“Our story would have been incomplete without our participation in the NYSC scheme. We believe that there are many others whose paths have crossed as a result of the NYSC scheme. And today, they are still relishing the NYSC experience.”
When asked about the usefulness of the NYSC scheme in the lives of youths in the country, they stated that its service could not be overemphasized.
“During the NYSC programmes, my husband was a beneficiary of the Skills and Entrepreneurship Development programmes. Today is an employer of labour, and we have been living our lives in peace. Even though I wasn’t keen on any of the programmes, I later realized that I missed an opportunity, but thank God my husband took it”
In Lagos state, the NYSC orientation camp in Iyana Ipaja was a beehive of activities. Corp members were actively engaged in camp activities. A visit around the camp facilities revealed a facility that is in top shape to accommodate Corp members. Those interviewed spoke in glowing terms about their experiences in the camp.
Richard from Akwa Ibom state stated that after his NYSC programme, he intends to settle down in Lagos to pursue a career. “I believe Lagos is the place for me, given the avalanche of opportunities. I have also indicated interest to partake in the various skill acquisition programmes introduced by the NYSC.
In an interaction with the Lagos State coordinator of the NYSC, Mr Cyril Akhanemhe, he stated that the Lagos state government had indicated interest to equip the NYSC orientation camp further to accommodate more corp members.
“As you can see, the facilities in the camp are in good shape, and that is not to say that we would not strive to improve on them. As you may know, the traffic to Lagos state is high. As such, we have been proactive in engaging the Lagos state government concerning facilities upgrade. The response has been positive so far.
In Katsina State, our correspondent who visited the NYSC orientation camp interacted with scores of Corp members about their experiences so far. The consensus was that of a peaceful and exciting exercise. When asked about the security situation in the state, most of them stated that there was adequate security in camps and the corpers lodges around the state.

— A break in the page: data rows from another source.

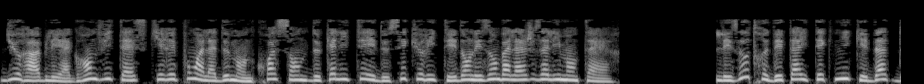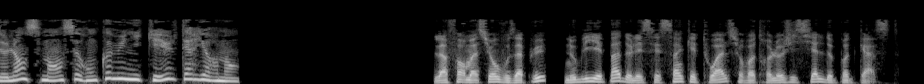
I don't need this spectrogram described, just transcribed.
durable et à grande vitesse qui répond à la demande croissante de qualité et de sécurité dans les emballages alimentaires. Les autres détails techniques et dates de lancement seront communiqués ultérieurement. L'information vous a plu? N'oubliez pas de laisser 5 étoiles sur votre logiciel de podcast.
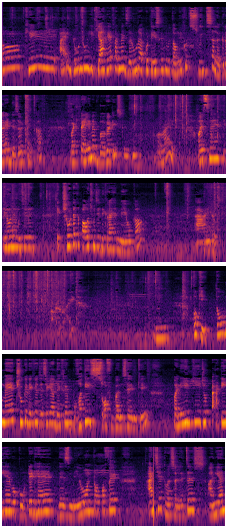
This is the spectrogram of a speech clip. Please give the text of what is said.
ओके आई डोंट नो ये क्या है, पर मैं ज़रूर आपको टेस्ट करके बताऊँगी। कुछ स्वीट सा लग रहा है डेजर्ट टाइप का बट पहले मैं बर्गर टेस्ट करती हूँ। और राइट और इसमें इन्होंने मुझे एक छोटा सा पाउच मुझे दिख रहा है मेयो का। एंड राइट ओके तो मैं छू के देख रही हूँ, जैसे कि आप देख रहे हैं, बहुत ही सॉफ्ट बंस है इनके। पनीर की जो पैटी है, वो कोटेड है। There is mayo on top of it and थोड़ा सा लेटस अनियन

According to one of the heads of the security agencies in the state, who pleaded anonymity, he stated that the security of Corp members takes premium. Inactive collaboration with the NYSC secretariat, the state government ensures that corp members are not posted to areas of risk to their lives.
The story was not different at the NYSC orientation camp in Kano state. Our correspondent gathered that the camp is fitted with state-of-the-art facilities and Corp members spoke glowingly about the facilities in the camp.

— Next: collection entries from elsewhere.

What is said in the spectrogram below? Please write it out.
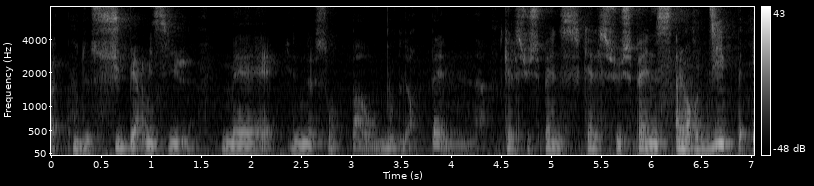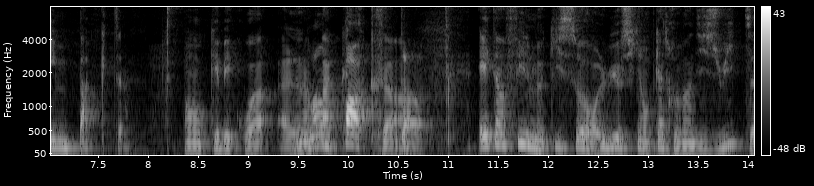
à coups de super missiles. Mais ils ne sont pas au bout de leur peine. Quel suspense, quel suspense. Alors Deep Impact, en québécois L'Impact, L'Impact. Est un film qui sort lui aussi en 98,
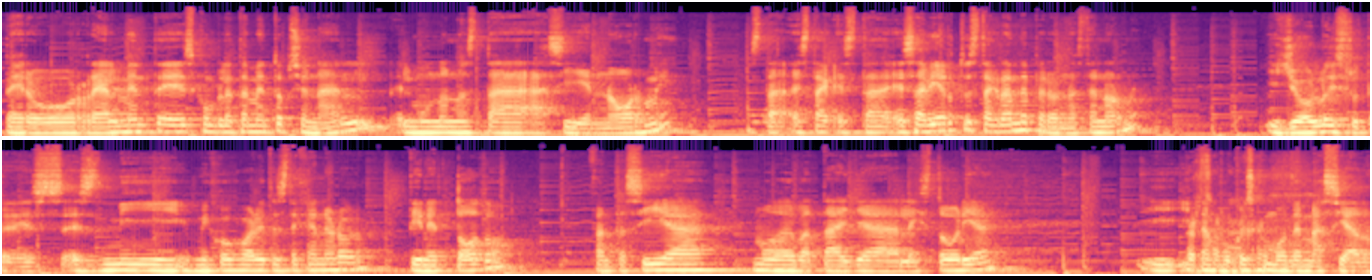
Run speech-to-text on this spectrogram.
pero realmente es completamente opcional. El mundo no está así enorme. Está, está, está, es abierto, está grande, pero no está enorme. Y yo lo disfruté. Es, es mi, mi juego favorito de este género. Tiene todo. Fantasía, modo de batalla, la historia. Y, y tampoco es como demasiado.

According to Chinwe, a graduate of the University of Nigeria, when she was posted to Kano state, she almost passed out because of fear of the unknown and insecurity. “I felt sick when I saw my posting to Kano state. But I can tell you that the experience has been awesome. The facilities in camps are good, the food is very okay, and the social interactions have been awesome. It feels like home, but for the morning drills.”
Elisha Ambrose also corroborated Chinwe. He stated that the Kano NYSC orientation camp experience is pleasant. He would encourage prospective Corp members to lobby to be posted to Kano State. “The camp in Kano state is a place to be. The hostels are neat, and the food is also delicious.”
The same story resonates across Nasarawa, Plateau, Bauchi, Adamawa, Enugu, Anambra and Abuja, where corp members praised the state of the camps, but for a few instances where some corp members could not hide their dislike for the food.
In all, the verdict of this medium is that the state of the NYSC camps across the country is befitting. Kudos must be extended to the management of the NYSC for ensuring that the orientation camp exercise is eventful, as well as satisfying for all corp members regardless of what state they were posted to for their primary assignment.